• have received inadequate training
• have little or no prior work experience
• Are afraid to ask questions
• They don’t know their individual rights

Workplace health and safety is everyone’s responsibility and by law, employers must be compliant with the Ontario Health & Safety Act.  There are numerous health & safety topic resources available to help ensure you are keeping your employees safe and that a MOL inspection will go smoothly if they dropped in at your workplace.

Do you hire young workers for the summer? 

Have you done your due diligence?

Remember   –   Think Safety…Work Safely

Dedicated to helping you on your Health & Safety Journey.

Sandra McDonald- Souter
Health & Safety Trainer

What is the Real Cost of an Accident in the Workplace?


No matter what kind of job you work at…Safety is Everyone’s Responsibility!!!

The results of a workplace accident can be minimal or tragic. A workplace accident can cost the worker and the company a lot of lost time and money.  Accidents in the workplace happen for a number of reasons and result in many direct and indirect costs.

Employees need to stay alert and aware at all times to avoid accidents.  It is important to train workers to think about the consequences for themselves as well as others.  Keeping safety in mind everyday will help reduce injuries, damage to equipment or property and ensure that everyone returns home to their family at the end of the day.

It is important for owners and supervisors to be aware of the most common causes for workplace accidents and be able to spot the risk factors and take steps to set policies and procedures to prevent accidents.

Some of the most common causes of workplace accidents are; * Overtired from lack of sleep or overwork. * Distracted or not focused on the task at hand. * Improper technique or lack of training, especially when dealing with machinery or manually operated equipment. * Carelessness or rushing to complete a task.

How Much Does A Workplace Accident Cost The Employee?

There is more than pure economics related to the real cost of an accident in the workplace for the employee.

  • Depending on the severity of the injury it could mean lost wages of a few days, weeks,  months or permanently.  Even if you are entitled to Worker’s Compensation it could be weeks or months before you actually receive any money.
  • There is the possibility of pain and suffering in the short term or even permanently.
  • There could be stress associated with fear of returning to work or never being able to return to work.
  • The employee could be demoralized and disheartened about not being able to contribute and support their family.

How Much Does A Workplace  Accident Cost The Employer?

  • The WSIB  insurance premiums will go up.  There is a premium increase of 10% for claims over $5000 and a 25% increase for a  fatality.
  • There could be a drop in productivity when an employee is off, especially for an extended time.
  •  Cost to hire and train a permanent or temporary replacement for the injured worker.
  • There may be costs associated with repairing or replacing damaged tools and equipment.
  • The cost of an accident investigation and the implementation of measures (possible WSIB Workwell Audit) to correct the situation that caused the accident or injury to occur.
  • New safety training classes to ensure the same accident never occurs again.
  • Depending on the accident and how it occurred some employers may face fines from the MOL as well as a civil law suit.
  • The MOL may issue a stop work order until the problem has been fixed.

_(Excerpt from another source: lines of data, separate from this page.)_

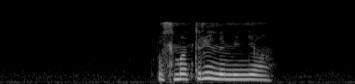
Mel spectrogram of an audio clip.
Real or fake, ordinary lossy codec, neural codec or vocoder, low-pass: real; none; none; 7.2 kHz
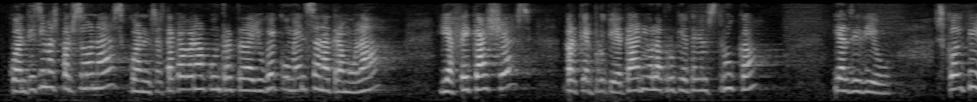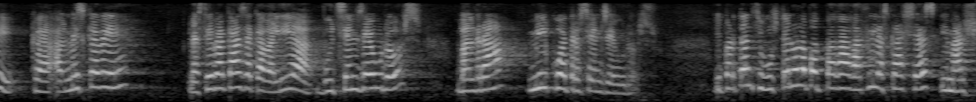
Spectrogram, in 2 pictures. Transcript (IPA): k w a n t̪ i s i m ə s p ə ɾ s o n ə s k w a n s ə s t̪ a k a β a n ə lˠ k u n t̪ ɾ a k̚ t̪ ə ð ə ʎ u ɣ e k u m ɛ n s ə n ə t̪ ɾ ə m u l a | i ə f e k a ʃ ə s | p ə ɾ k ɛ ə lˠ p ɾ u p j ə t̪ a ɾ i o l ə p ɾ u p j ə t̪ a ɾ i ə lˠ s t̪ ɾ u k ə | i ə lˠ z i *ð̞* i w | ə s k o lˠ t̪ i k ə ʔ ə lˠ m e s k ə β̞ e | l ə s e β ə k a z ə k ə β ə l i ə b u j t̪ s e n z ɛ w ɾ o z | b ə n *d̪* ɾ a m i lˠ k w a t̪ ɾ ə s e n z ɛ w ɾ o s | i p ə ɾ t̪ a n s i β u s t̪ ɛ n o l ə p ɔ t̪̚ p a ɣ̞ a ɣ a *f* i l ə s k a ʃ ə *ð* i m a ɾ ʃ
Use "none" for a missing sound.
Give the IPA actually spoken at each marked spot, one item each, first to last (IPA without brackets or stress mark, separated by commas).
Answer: ð̞, d̪, f, z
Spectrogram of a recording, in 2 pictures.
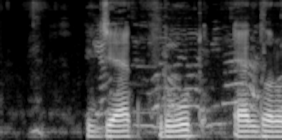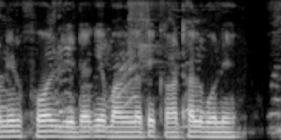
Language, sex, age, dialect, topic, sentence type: Bengali, male, <18, Standard Colloquial, agriculture, statement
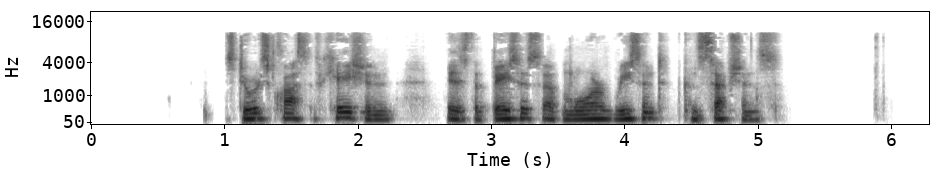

These are just some of the costs of a workplace accident. The indirect costs are often much higher than the direct costs.  The after effects can ripple down to other people at work, members of the accident victim’s family as well as the company. This is why it is so important to think safety and work safely at all times.  Safety is Everyone’s Responsibility!

Please share your comments or personal stories below.

Remember   –   Think Safety…Work Safely

Dedicated to helping you on your Health & Safety Journey,

Sandra McDonald- Souter Health & Safety Trainer